Possession of a controlled substance is abbreviated as “PCS” in Oregon and may be informally referred to as “drug possession.” State Criminal Justice Commission records show that about 9,000 people were arrested each year in Oregon for simple drug possession prior to Measure 110. Possession of a controlled substance can carry heavy fines and result in a long prison sentence, in serious cases of drug possession. Unless you are a licensed entity that manufactures drugs in professional quality, it is illegal to manufacture (or produce, prepare, or process) drugs in the state of Oregon. Drug laws in Oregon fall into three main categories, including illegal possession of controlled substances, illegal manufacture of controlled substances, and illegal distribution of controlled substances. Oregon's new bill may lead drug producers to move their operations to the state because the law on personal possession is a little more flexible.
To be charged with a drug manufacturing charge in Oregon, you don't even have to physically produce a drug; if you package or repackage a drug, you could be responsible for violating this law. The table below shows what charges you would face and the possible maximum penalties under Oregon drug laws. If you have been charged with a drug offense in Oregon, consult a Medford drug lawyer immediately after your arrest. Unfortunately, since drug laws that govern drug manufacturing laws, many people don't know that certain actions or behaviors can qualify as drug manufacturing.
In their strictest form, these laws prohibit drivers from driving a motor vehicle if they have a detectable level of an illicit drug or metabolite of a drug (for example, to be charged with drug possession in Oregon, you must be found guilty, without reasonable doubt, of intentionally possessing the substance). But as in the rest of the country, they have experienced much higher arrest rates for drug possession here than whites. Last fall, Oregon voters decriminalized the possession of small quantities of almost all hard drugs, taking an innovative step away from the model of arrest, indictment and imprisonment for possession that has been a centerpiece of American drug policy since President Richard Nixon declared his War on Drugs 50 years ago a week ago. Measure 110 reduces the personal drug possession charge from a Class A misdemeanor to a Class E violation (a non-criminal offense similar to a traffic ticket).
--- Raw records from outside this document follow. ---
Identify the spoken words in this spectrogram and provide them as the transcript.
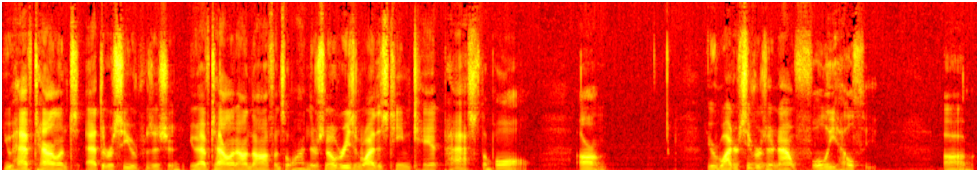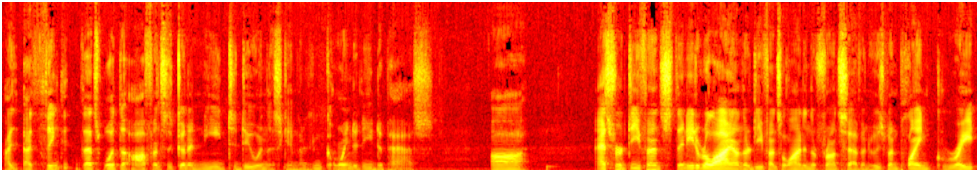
You have talent at the receiver position. You have talent on the offensive line. There's no reason why this team can't pass the ball. Um, your wide receivers are now fully healthy. Um, I, I think that's what the offense is going to need to do in this game. They're going to need to pass. Uh, as for defense, they need to rely on their defensive line in the front seven, who's been playing great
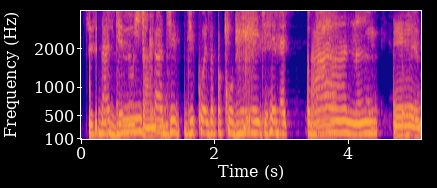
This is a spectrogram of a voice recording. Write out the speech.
Vocês dá dica de, de coisa para comer, de remédio ah, não. É.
The charge you face for possession depends on the controlled substance or drug you have been caught in possession. If you have been charged with a drug offense in Medford under Oregon drug laws, you may face a sentence that is already set under the mandatory minimum sentencing laws of Oregon Measure 11.